Sadness. The feeling of being deeply hurt. Tragedy. The violin says it with a single, beautiful weeping melody. The violin – Julia Fischer. The piece – Dvorak’s Violin Concerto in A minor, Op. 53. The outlook seems bleak, no hope, only desolation and despair. And yet… sadness can be overcome. Towards the middle of the first movement, there seems to be a spark of light, a ray, a beam. The violin no longer cries or moans, but sings a sweet, consoling, a comforting tune…
Life is good, definitely, if I can listen to Julia Fischer – I venerate her, see my earlier post on Pablo Sarasate – and the orchestra of the Tonhalle Zürich playing this marvelous piece. If the third movement is the essence of the piece, we will find exuberant joy reminding me of Mozart’s “Exsultate, Jubilate” and a splendid triumph in the end even though the way to get there was a stony one.
A slow career start
Dvorak was a Czech composer (1841-1904) and wrote this piece within a few weeks between July and September 1879. His career was slow to start. He was born into an unsophisticated family, he was taught to play the piano, the organ and the violin at local schools and started to perform as a musician in 1857. At the same time he started advanced musical studies at the Prague Organ School, which he finished two years later. To earn his living he gave music lessons and performed as a viola player in different ensembles.
Secretly, he started to write songs and to compose an opera called “King and Charcoal Burner”. Unfortunately, during rehearsals the solo parts proved to be too difficult for the musicians and the performance was cancelled. It took several initiatives to obtain grants and a recommendation from the composer Johannes Brahms in 1877 to set Dvorak back on track. His works were now being published and performed.
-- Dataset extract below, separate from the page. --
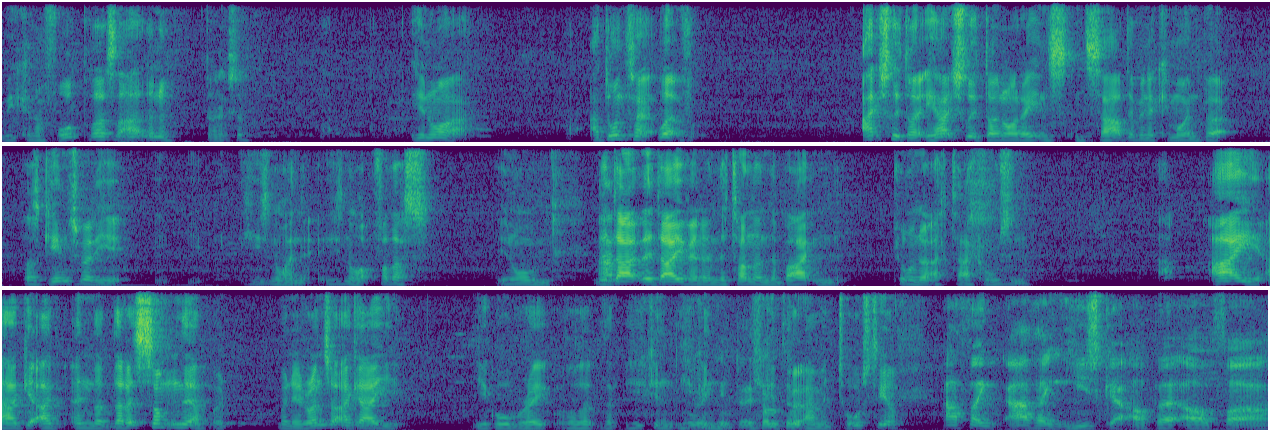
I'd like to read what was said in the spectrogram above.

Dvorak wrote the violin concerto upon a suggestion by his publisher Nikolaus Simrock.
The long road to the final version
Dvorak switched composing styles several times and in 1879 he was largely inspired by Brahms and two fellow Czech composers we have already met, Bedrich Smetana and Leos Janacek. Oxford Music Online notes that he “turned to a new classicism, elements of Slavonic folklore begin to permeate his musical language”.
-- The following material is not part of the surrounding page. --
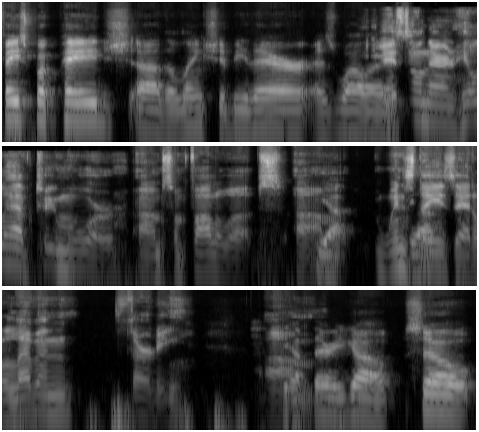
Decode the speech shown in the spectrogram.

His Op. 53 was first performed in Prague on October 14, 1883. Dvorak intended to dedicate the concerto to Joseph Joachim, one of the most distinguished violinists at the time and the director of the Hochschule für Musik in Berlin. Dvorak and Joachim initially worked together on the piece, but Joachim did not like at all the first draft and insisted on major changes. Further changes were imposed by Simrock. Still, it is almost certain that Joachim never played the piece.
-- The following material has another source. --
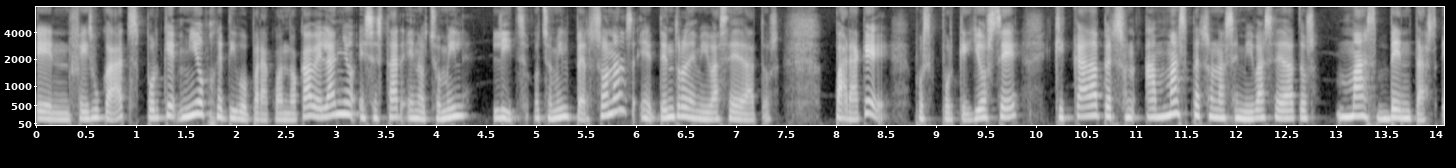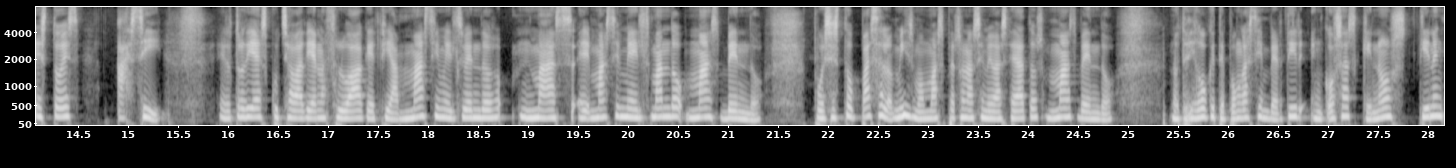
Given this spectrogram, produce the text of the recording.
en Facebook Ads porque mi objetivo para cuando acabe el año es estar en 8.000 leads, 8.000 personas eh, dentro de mi base de datos. ¿Para qué? Pues porque yo sé que cada persona, a más personas en mi base de datos, más ventas. Esto es así. El otro día escuchaba a Diana Zuluaga que decía, más emails vendo, más, eh, más emails mando, más vendo. Pues esto pasa lo mismo, más personas en mi base de datos, más vendo. No te digo que te pongas a invertir en cosas que no, tienen,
Besides the recording by Julia Fischer, there is an older recording by David Oistrakh and the State Orchestra of the USSR and if you like the muffled sound of old recordings, this Soviet record is one for your collection. I prefer the one with that fantastic lady from Germany!
© Charles Thibo